> **Your instructions**:
The result should be the lines from the one holding "Can you help" to the final line of the records below, repeated exactly and with no pictures.

################

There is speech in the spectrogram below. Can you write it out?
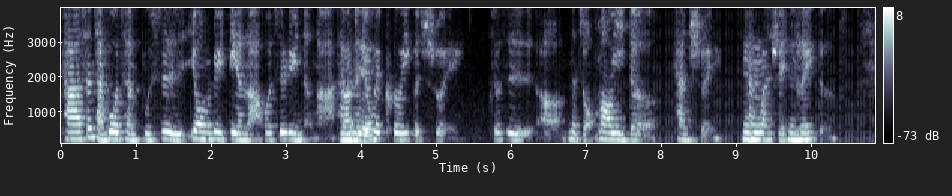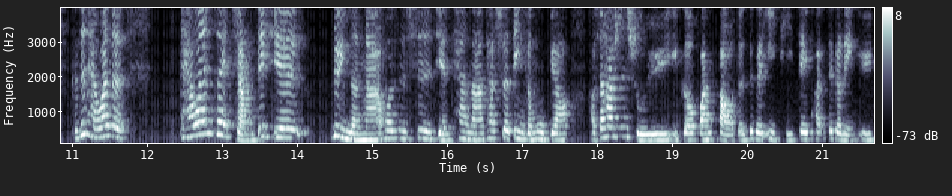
它生产过程不是用绿电啦，或是绿能啊，它可能就会磕一个税，就是呃那种贸易的碳税、碳关税之类的。嗯、可是台湾的台湾在讲这些绿能啊，或者是减碳啊，它设定一个目标，好像它是属于一个环保的这个议题这一块这个领域。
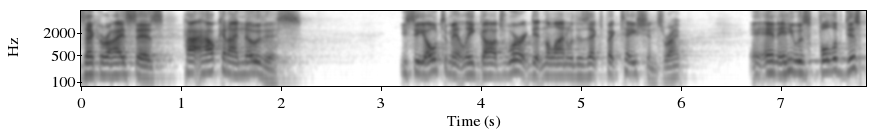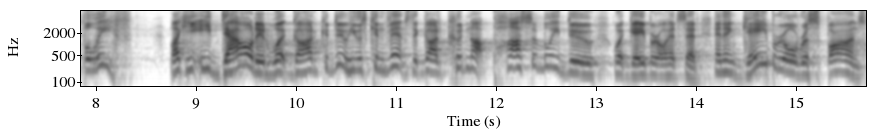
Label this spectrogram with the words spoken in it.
Zechariah says, How can I know this? You see, ultimately, God's work didn't align with his expectations, right? And he was full of disbelief. Like he, he doubted what God could do. He was convinced that God could not possibly do what Gabriel had said. And then Gabriel responds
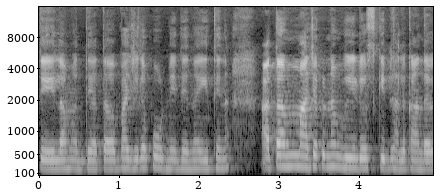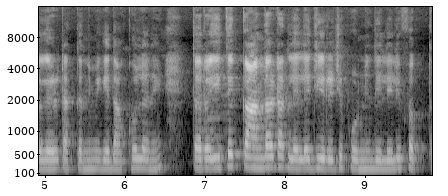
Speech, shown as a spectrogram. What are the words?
तेलामध्ये आता भाजीला फोडणी देणं इथे ना आता माझ्याकडनं व्हिडिओ स्किप झाला. कांदा वगैरे टाकताना मी काही दाखवलं नाही. तर इथे कांदा टाकलेला जिरेची फोडणी दिलेली फक्त.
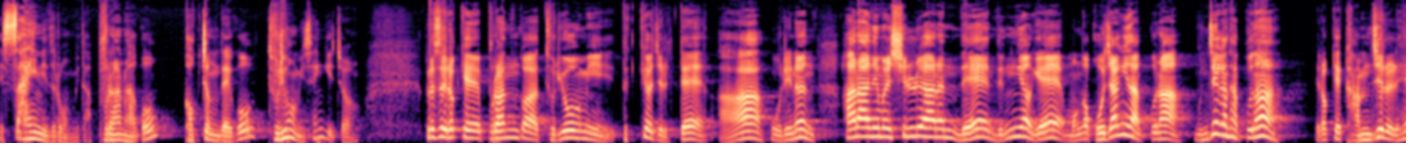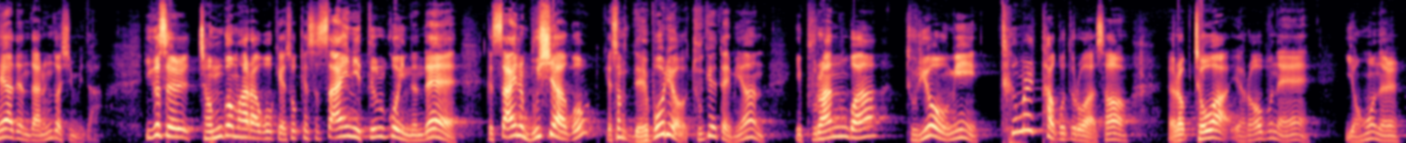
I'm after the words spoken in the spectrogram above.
사인이 들어옵니다. 불안하고 걱정되고 두려움이 생기죠. 그래서 이렇게 불안과 두려움이 느껴질 때, 아, 우리는 하나님을 신뢰하는 내 능력에 뭔가 고장이 났구나, 문제가 났구나, 이렇게 감지를 해야 된다는 것입니다. 이것을 점검하라고 계속해서 사인이 들고 있는데 그 사인을 무시하고 계속 내버려 두게 되면 이 불안과 두려움이 틈을 타고 들어와서 저와 여러분의 영혼을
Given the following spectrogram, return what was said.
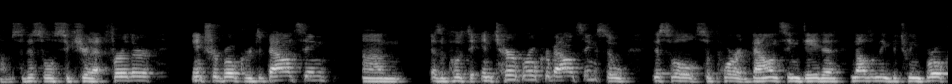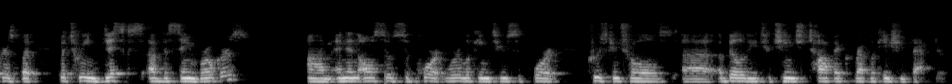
Um, so this will secure that further. Intra-broker balancing, um, as opposed to inter-broker balancing. So this will support balancing data not only between brokers, but between disks of the same brokers. Um, and then also support, we're looking to support cruise control's uh, ability to change topic replication factor.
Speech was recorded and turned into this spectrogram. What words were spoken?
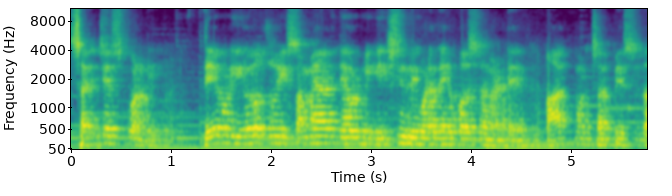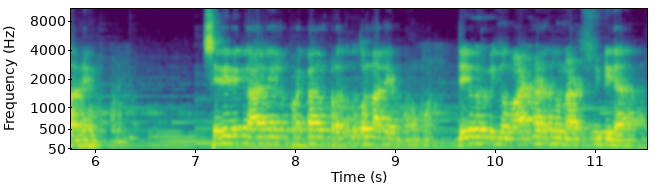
సరి చేసుకోండి దేవుడు ఈ రోజు ఈ సమయాన్ని దేవుడు మీకు ఇచ్చింది కూడా దేనికోసం అంటే ఆత్మను చంపేస్తున్నారేమో. శరీర కార్యాల ప్రకారం బ్రతుకుతున్నారేమో. దేవుడు మీతో మాట్లాడుతున్నాడు సూటిగా.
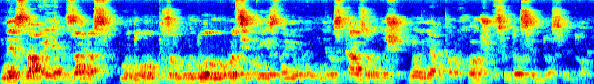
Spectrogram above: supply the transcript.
Не знаю, як зараз. В минулому, позаминулому році мої знайомі мені розказували, що ну, я порахував, що це досить-досить дорого.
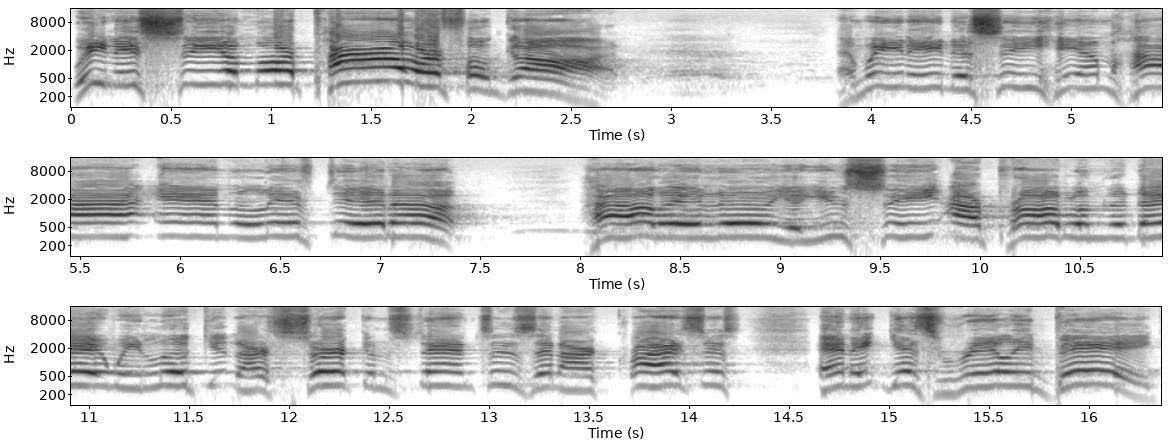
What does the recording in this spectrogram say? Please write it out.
We need to see a more powerful God. And we need to see him high and lifted up. Hallelujah. You see our problem today. We look at our circumstances and our crisis, and it gets really big.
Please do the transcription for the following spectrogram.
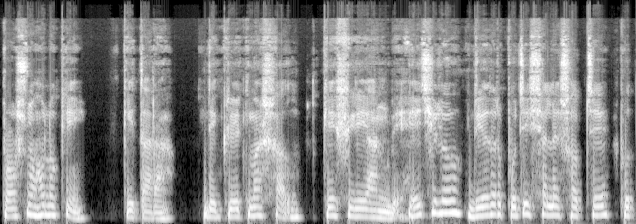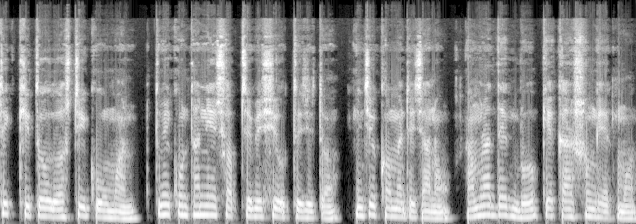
প্রশ্ন হলো কি? কি তারা? দি গ্রেট মার্শাল কে ফিরিয়ে আনবে? এই ছিল দুই হাজার পঁচিশ সালের সবচেয়ে প্রতীক্ষিত দশটি কৌমান তুমি কোনটা নিয়ে সবচেয়ে বেশি উত্তেজিত? নিচে কমেন্টে জানো আমরা দেখব কে কার সঙ্গে একমত।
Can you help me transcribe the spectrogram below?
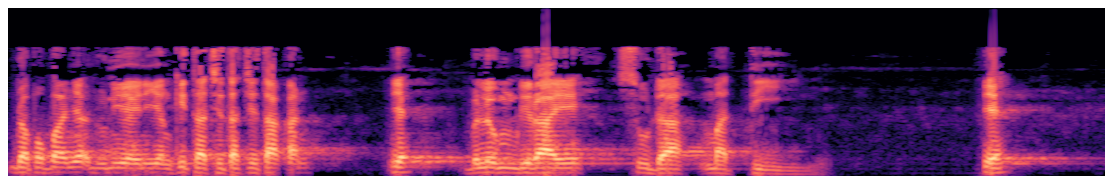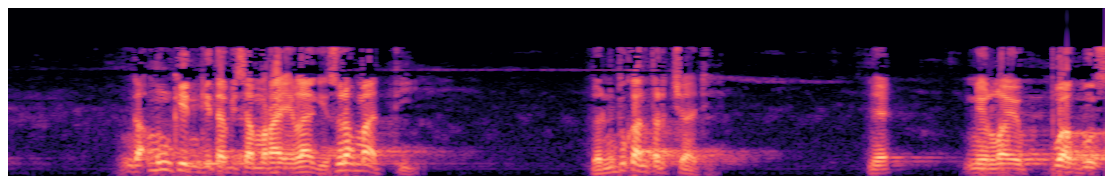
Berapa banyak dunia ini yang kita cita-citakan? Ya, belum diraih, sudah mati. Ya, nggak mungkin kita bisa meraih lagi, sudah mati. Dan itu kan terjadi. Ya. Nilai bagus,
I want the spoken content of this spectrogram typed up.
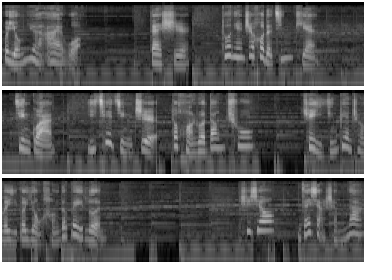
会永远爱我。”但是，多年之后的今天，尽管一切景致都恍若当初，却已经变成了一个永恒的悖论。师兄，你在想什么呢？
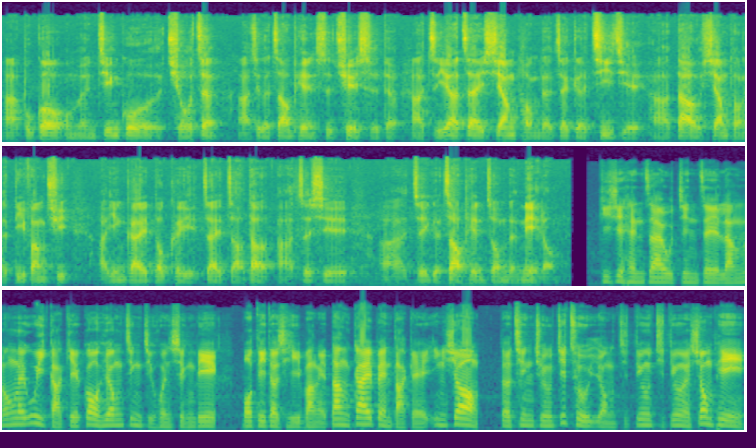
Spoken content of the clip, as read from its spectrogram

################

> **Answer section**:
Can you help me transcribe the spectrogram below?
Berapa banyak dunia ini yang kita cita-citakan? Ya, belum diraih, sudah mati. Ya, nggak mungkin kita bisa meraih lagi, sudah mati. Dan itu kan terjadi. Ya. Nilai bagus,
I want the spoken content of this spectrogram typed up.
会永远爱我。”但是，多年之后的今天，尽管一切景致都恍若当初，却已经变成了一个永恒的悖论。师兄，你在想什么呢？
Spoken content of the clip, as read from its spectrogram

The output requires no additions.